Write out exactly the lines below that run from the one containing "Please extract the" through the one containing "Here's a spectrogram", both included, with no other lines.

> [Records shown]:
· · · · · · ·
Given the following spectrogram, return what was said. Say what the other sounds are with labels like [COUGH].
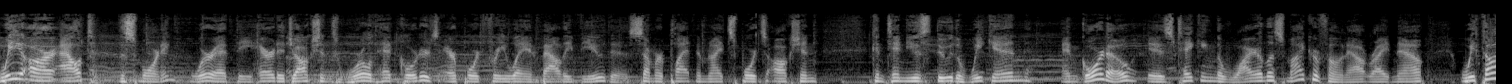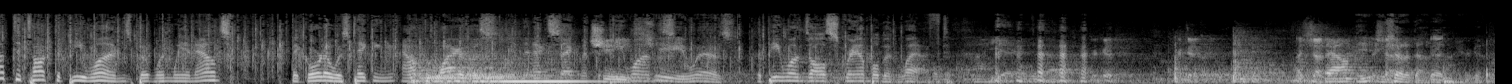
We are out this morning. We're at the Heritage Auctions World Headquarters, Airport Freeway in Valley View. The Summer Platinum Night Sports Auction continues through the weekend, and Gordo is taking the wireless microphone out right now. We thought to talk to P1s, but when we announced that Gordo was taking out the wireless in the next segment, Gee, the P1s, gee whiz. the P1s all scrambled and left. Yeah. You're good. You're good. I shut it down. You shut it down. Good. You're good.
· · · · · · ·
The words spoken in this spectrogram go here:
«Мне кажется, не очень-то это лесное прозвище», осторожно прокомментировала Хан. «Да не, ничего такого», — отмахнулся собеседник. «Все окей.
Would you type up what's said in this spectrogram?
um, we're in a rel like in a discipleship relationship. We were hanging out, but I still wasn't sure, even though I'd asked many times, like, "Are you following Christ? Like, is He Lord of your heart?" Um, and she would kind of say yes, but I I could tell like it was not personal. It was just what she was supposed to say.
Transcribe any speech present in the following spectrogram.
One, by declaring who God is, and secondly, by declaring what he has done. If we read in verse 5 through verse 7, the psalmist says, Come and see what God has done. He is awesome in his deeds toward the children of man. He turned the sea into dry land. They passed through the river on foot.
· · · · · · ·
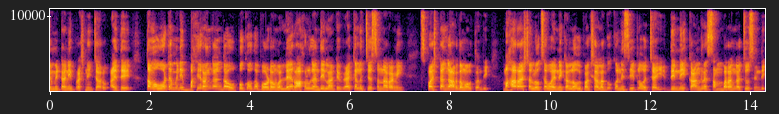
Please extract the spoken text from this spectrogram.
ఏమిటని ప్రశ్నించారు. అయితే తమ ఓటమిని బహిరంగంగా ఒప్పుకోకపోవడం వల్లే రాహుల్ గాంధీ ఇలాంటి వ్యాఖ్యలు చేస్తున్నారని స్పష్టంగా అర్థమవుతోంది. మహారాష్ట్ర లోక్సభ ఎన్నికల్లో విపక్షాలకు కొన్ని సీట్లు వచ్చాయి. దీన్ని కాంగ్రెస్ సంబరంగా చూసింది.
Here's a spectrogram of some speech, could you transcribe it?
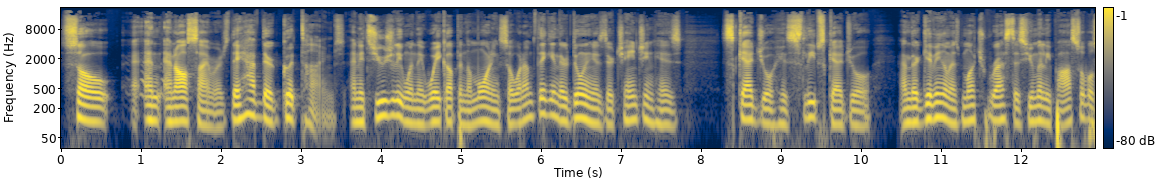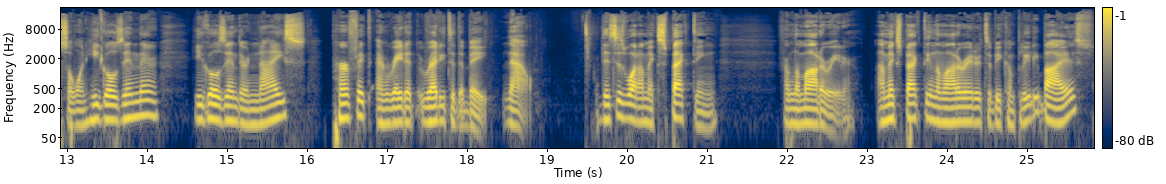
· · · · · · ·
> [Written response]:
Please extract the spoken text from this spectrogram.
ఏమిటని ప్రశ్నించారు. అయితే తమ ఓటమిని బహిరంగంగా ఒప్పుకోకపోవడం వల్లే రాహుల్ గాంధీ ఇలాంటి వ్యాఖ్యలు చేస్తున్నారని స్పష్టంగా అర్థమవుతోంది. మహారాష్ట్ర లోక్సభ ఎన్నికల్లో విపక్షాలకు కొన్ని సీట్లు వచ్చాయి. దీన్ని కాంగ్రెస్ సంబరంగా చూసింది.
Here's a spectrogram of some speech, could you transcribe it?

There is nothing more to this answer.